As we move past the current crisis, it's important to reshape your talent strategy to meet the new challenges and help future-proof your organisation. This article outlines tactics to start building a proactive talent strategy that will allow you to secure the talent you’ll need to meet your business needs.
a growing need for a proactive HR department.
During a crisis, many HR departments are scrambling to cover short-term needs such as filling unanticipated vacancies or performing unplanned layoffs. But it doesn't have to be that way.
With the right HR strategy, HR teams can become much more proactive and prepared for unforeseen events. A proactive strategy is all about securing a properly balanced workforce that optimally supports fluctuating production needs in the long term – and staying happy doing so. Moreover, transitioning to a proactive planning approach will have a significant impact on your company's bottom line, KPIs, and resources.
how to become a more proactive HR department?
A proactive HR strategy is a prerequisite for being able to grow in uncertain times as it allows you to adapt to market fluctuations.
As Deloitte noted in its 2020 Global Human Capital Trends report, businesses need to invest in 'resilience for uncertain futures' if they want to succeed in a world where the only constant is change.'

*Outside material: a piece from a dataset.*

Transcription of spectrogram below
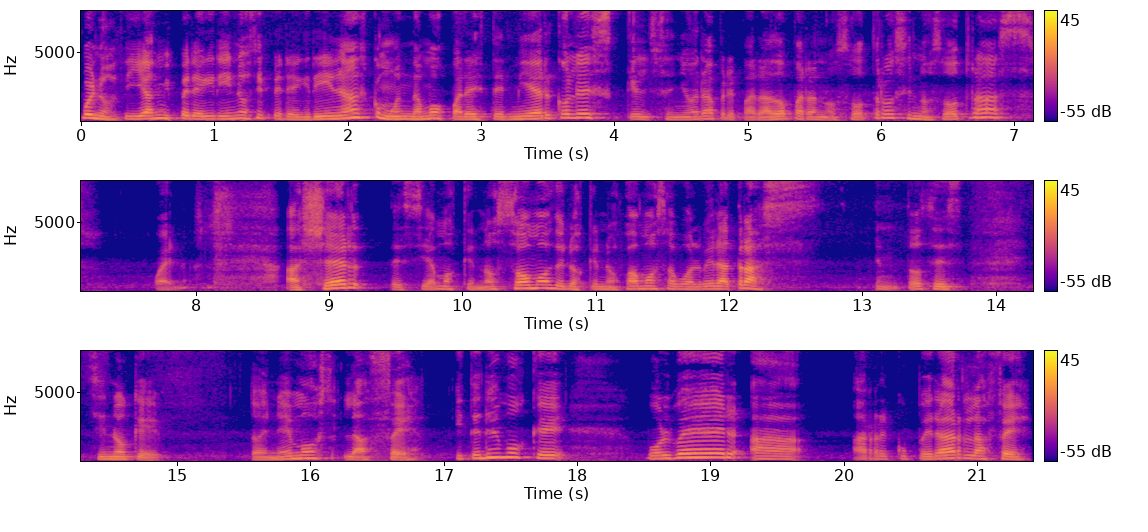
Buenos días mis peregrinos y peregrinas, ¿cómo andamos para este miércoles que el Señor ha preparado para nosotros y nosotras? Bueno, ayer decíamos que no somos de los que nos vamos a volver atrás, entonces, sino que tenemos la fe y tenemos que volver a, recuperar la fe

More than half (53%) of the companies surveyed by Deloitte said at least half of their workforce would need to change their skills and capabilities in the next three years.
By reshaping your talent strategy, you can make sure that you have the right talent at the right time. Below, we have outlined four steps on how to become more proactive as an HR department.
align with your main business goals
As an HR department, you have the essential task of predicting which skill sets will be required in the future. Therefore, you need to work closely with strategic decision-makers to align your HR strategy with long-term business goals. Only then can you predict which roles and teams will most likely be hired next.
By having a close dialogue with senior management, you can create a forecast for your staffing needs in the coming years.
find a suitable candidatesubmit a vacancy
build a talent pipeline
When you have identified the roles and made a plan for your future staffing needs, the next step is to make sure you can fill these roles quickly whenever the staffing need occurs. To do this, you need to take a proactive approach to build a talent pipeline. By establishing a network of potential candidates, you won't have to waste time sourcing candidates when vacancies suddenly arise.
There are different tactics to build a talent pipeline. For example, you can send representatives to networking events and conferences, request referrals from your current employees, or bookmark interesting profiles on LinkedIn. With tools like Brazen, you can even do this online.
Once you've identified potential candidates, explain that while your company doesn't currently have any openings, you think they'd be an excellent fit in the future. Then, make sure you stay in touch until a need arises.
leverage flexible talent
To future-proof your organisation for unforeseen events, you’ll need to add more agility to your sourcing strategy. This is why the flexible workforce is growing in popularity compared to the traditionally permanent, employee workforce. A flexible workforce gives you access to the right competencies at the right time and offers significant cost savings.
Research by American Express has shown that 75% of businesses think hiring contractors, freelancers and temporary workers will be an important part of their employment practices in the coming years.
strengthen your employer's brand
If you have a strong employer brand, you’ll attract more qualified candidates. That's why you constantly need to plan how to communicate your culture, perks and benefits. Many millennials are looking for meaningful work and digitally advanced companies that offer ongoing opportunities for learning, development and growth.